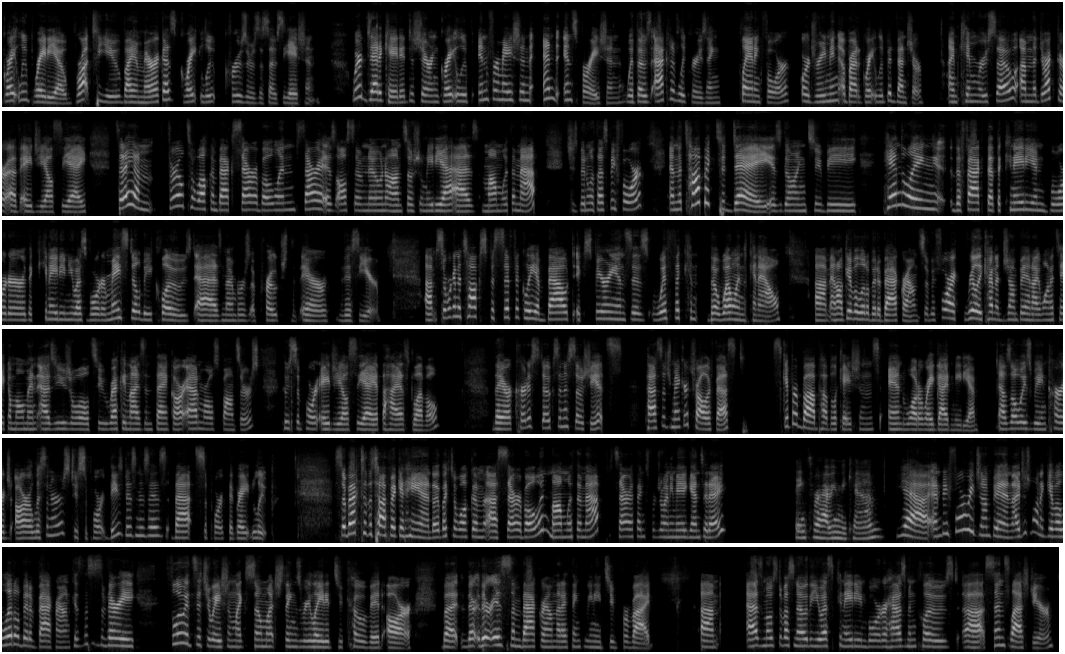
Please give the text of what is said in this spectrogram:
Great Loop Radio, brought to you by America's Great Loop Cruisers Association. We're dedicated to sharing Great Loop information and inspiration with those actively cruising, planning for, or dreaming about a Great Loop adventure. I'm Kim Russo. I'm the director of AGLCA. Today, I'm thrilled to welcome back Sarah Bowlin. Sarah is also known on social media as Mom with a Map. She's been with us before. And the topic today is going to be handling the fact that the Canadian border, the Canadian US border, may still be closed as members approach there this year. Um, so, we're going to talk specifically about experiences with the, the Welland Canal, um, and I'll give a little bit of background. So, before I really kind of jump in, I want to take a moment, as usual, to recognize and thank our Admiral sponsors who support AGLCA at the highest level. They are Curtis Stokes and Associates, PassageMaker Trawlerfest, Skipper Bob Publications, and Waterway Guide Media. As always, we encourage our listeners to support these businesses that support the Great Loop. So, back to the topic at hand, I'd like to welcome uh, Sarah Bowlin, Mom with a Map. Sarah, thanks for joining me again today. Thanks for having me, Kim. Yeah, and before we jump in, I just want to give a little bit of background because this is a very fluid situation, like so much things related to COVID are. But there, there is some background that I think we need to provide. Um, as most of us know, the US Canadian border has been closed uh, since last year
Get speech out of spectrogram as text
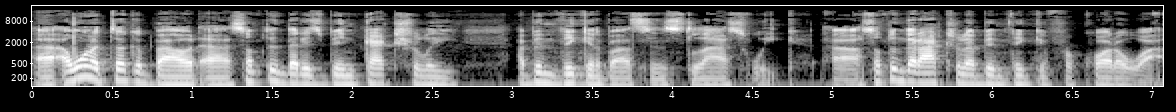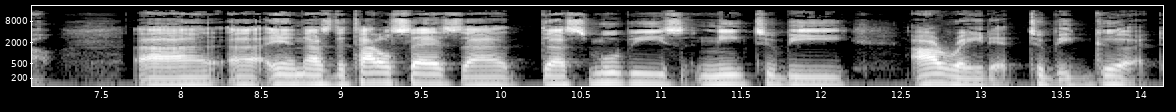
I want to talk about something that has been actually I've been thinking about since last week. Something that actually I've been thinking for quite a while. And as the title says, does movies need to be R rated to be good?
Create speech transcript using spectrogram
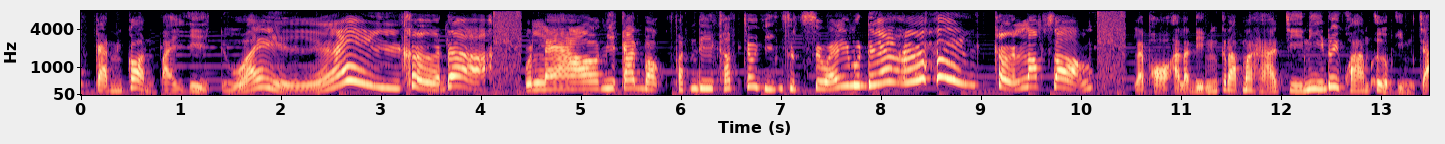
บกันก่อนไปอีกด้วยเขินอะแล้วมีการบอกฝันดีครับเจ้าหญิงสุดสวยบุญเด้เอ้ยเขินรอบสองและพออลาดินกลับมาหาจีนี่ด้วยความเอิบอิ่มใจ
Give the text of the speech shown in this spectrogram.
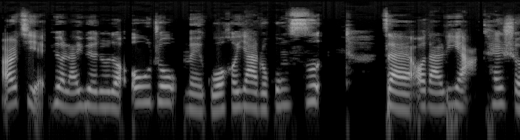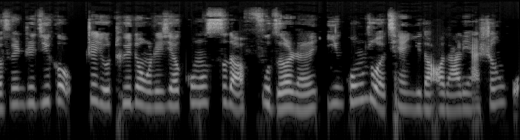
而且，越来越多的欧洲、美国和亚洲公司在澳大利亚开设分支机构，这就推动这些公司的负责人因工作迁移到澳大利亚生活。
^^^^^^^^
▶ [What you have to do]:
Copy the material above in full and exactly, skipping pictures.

▶ [Solution to this problem]:
Please give the text of what is said in this spectrogram:
Great Loop Radio, brought to you by America's Great Loop Cruisers Association. We're dedicated to sharing Great Loop information and inspiration with those actively cruising, planning for, or dreaming about a Great Loop adventure. I'm Kim Russo. I'm the director of AGLCA. Today, I'm thrilled to welcome back Sarah Bowlin. Sarah is also known on social media as Mom with a Map. She's been with us before. And the topic today is going to be handling the fact that the Canadian border, the Canadian US border, may still be closed as members approach there this year. Um, so, we're going to talk specifically about experiences with the, the Welland Canal, um, and I'll give a little bit of background. So, before I really kind of jump in, I want to take a moment, as usual, to recognize and thank our Admiral sponsors who support AGLCA at the highest level. They are Curtis Stokes and Associates, PassageMaker Trawlerfest, Skipper Bob Publications, and Waterway Guide Media. As always, we encourage our listeners to support these businesses that support the Great Loop. So, back to the topic at hand, I'd like to welcome uh, Sarah Bowlin, Mom with a Map. Sarah, thanks for joining me again today. Thanks for having me, Kim. Yeah, and before we jump in, I just want to give a little bit of background because this is a very fluid situation, like so much things related to COVID are. But there, there is some background that I think we need to provide. Um, as most of us know, the US Canadian border has been closed uh, since last year
Get speech out of spectrogram as text
I want to talk about something that has been actually I've been thinking about since last week. Something that actually I've been thinking for quite a while. And as the title says, does movies need to be R rated to be good?
Create speech transcript using spectrogram
บกันก่อนไปอีกด้วยเขินอะแล้วมีการบอกฝันดีครับเจ้าหญิงสุดสวยบุญเด้เอ้ยเขินรอบสองและพออลาดินกลับมาหาจีนี่ด้วยความเอิบอิ่มใจ
Give the text of the speech shown in this spectrogram.
而且，越来越多的欧洲、美国和亚洲公司在澳大利亚开设分支机构，这就推动这些公司的负责人因工作迁移到澳大利亚生活。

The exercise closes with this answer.